What is required — Only the lines from the line with "Below is a spectrogram" through the end of the records belong in your reply, copied exactly, with every picture left out.
-------- Data for this exercise --------
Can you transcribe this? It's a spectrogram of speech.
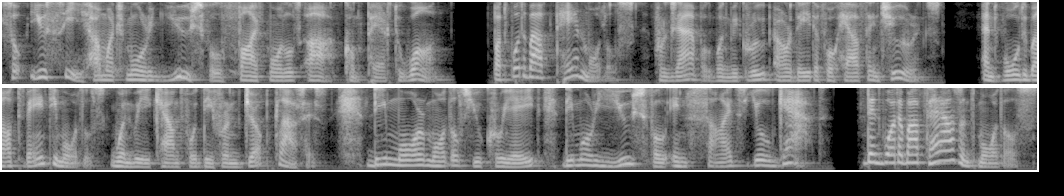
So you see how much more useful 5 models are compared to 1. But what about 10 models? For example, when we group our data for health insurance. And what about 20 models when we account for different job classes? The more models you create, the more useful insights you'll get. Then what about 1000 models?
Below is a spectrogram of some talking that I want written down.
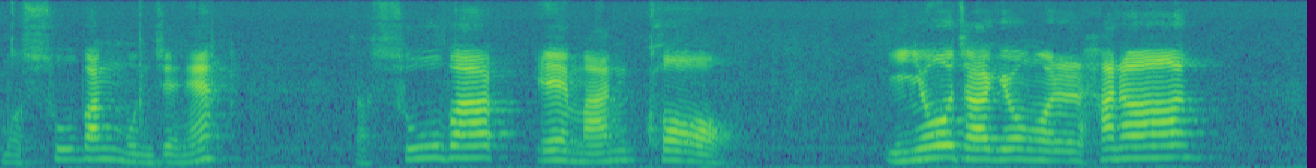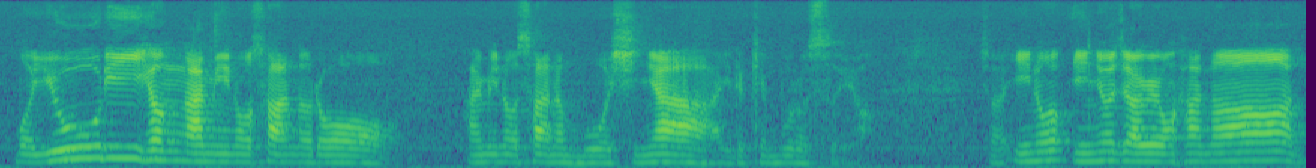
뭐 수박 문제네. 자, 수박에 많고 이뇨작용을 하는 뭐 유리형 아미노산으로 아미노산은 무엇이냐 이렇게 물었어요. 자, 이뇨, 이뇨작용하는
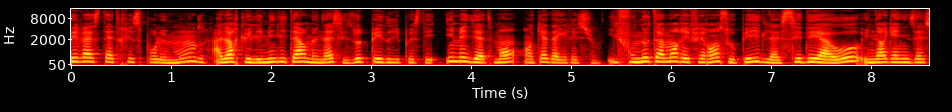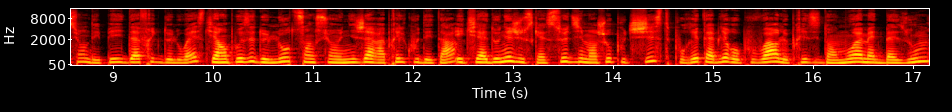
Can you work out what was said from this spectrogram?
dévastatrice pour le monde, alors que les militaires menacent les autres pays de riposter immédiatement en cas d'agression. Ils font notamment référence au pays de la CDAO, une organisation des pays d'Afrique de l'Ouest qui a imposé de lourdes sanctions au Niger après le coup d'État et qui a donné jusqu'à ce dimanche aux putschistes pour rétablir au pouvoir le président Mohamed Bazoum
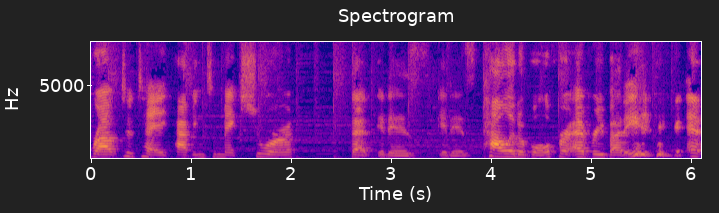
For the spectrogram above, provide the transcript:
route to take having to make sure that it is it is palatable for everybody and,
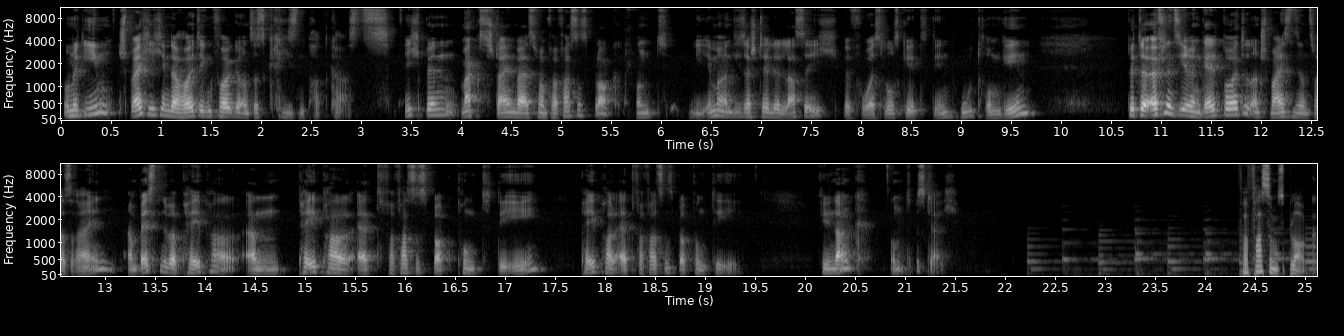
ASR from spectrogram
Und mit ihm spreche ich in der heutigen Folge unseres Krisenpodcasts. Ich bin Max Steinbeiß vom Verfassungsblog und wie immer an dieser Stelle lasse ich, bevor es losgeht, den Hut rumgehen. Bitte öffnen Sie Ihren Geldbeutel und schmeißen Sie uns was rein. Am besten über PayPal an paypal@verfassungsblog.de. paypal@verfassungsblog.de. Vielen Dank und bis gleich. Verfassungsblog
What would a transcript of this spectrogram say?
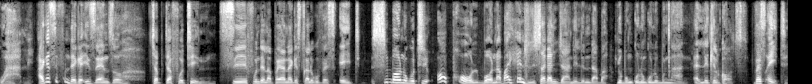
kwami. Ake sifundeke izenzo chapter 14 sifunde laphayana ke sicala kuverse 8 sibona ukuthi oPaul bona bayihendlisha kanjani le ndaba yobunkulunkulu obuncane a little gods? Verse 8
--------
Finished exercise —
Below is a spectrogram of some talking that I want written down.
뭐 수박 문제네. 자, 수박에 많고 이뇨작용을 하는 뭐 유리형 아미노산으로 아미노산은 무엇이냐 이렇게 물었어요. 자, 이뇨, 이뇨작용하는
Can you work out what was said from this spectrogram?
dévastatrice pour le monde, alors que les militaires menacent les autres pays de riposter immédiatement en cas d'agression. Ils font notamment référence au pays de la CDAO, une organisation des pays d'Afrique de l'Ouest qui a imposé de lourdes sanctions au Niger après le coup d'État et qui a donné jusqu'à ce dimanche aux putschistes pour rétablir au pouvoir le président Mohamed Bazoum
For the spectrogram above, provide the transcript:
route to take having to make sure that it is it is palatable for everybody and,
ASR from spectrogram
Und mit ihm spreche ich in der heutigen Folge unseres Krisenpodcasts. Ich bin Max Steinbeiß vom Verfassungsblog und wie immer an dieser Stelle lasse ich, bevor es losgeht, den Hut rumgehen. Bitte öffnen Sie Ihren Geldbeutel und schmeißen Sie uns was rein. Am besten über PayPal an paypal@verfassungsblog.de. paypal@verfassungsblog.de. Vielen Dank und bis gleich. Verfassungsblog
What would a transcript of this spectrogram say?
kwami. Ake sifundeke izenzo chapter 14 sifunde laphayana ke sicala kuverse 8 sibona ukuthi oPaul bona bayihendlisha kanjani le ndaba yobunkulunkulu obuncane a little gods? Verse 8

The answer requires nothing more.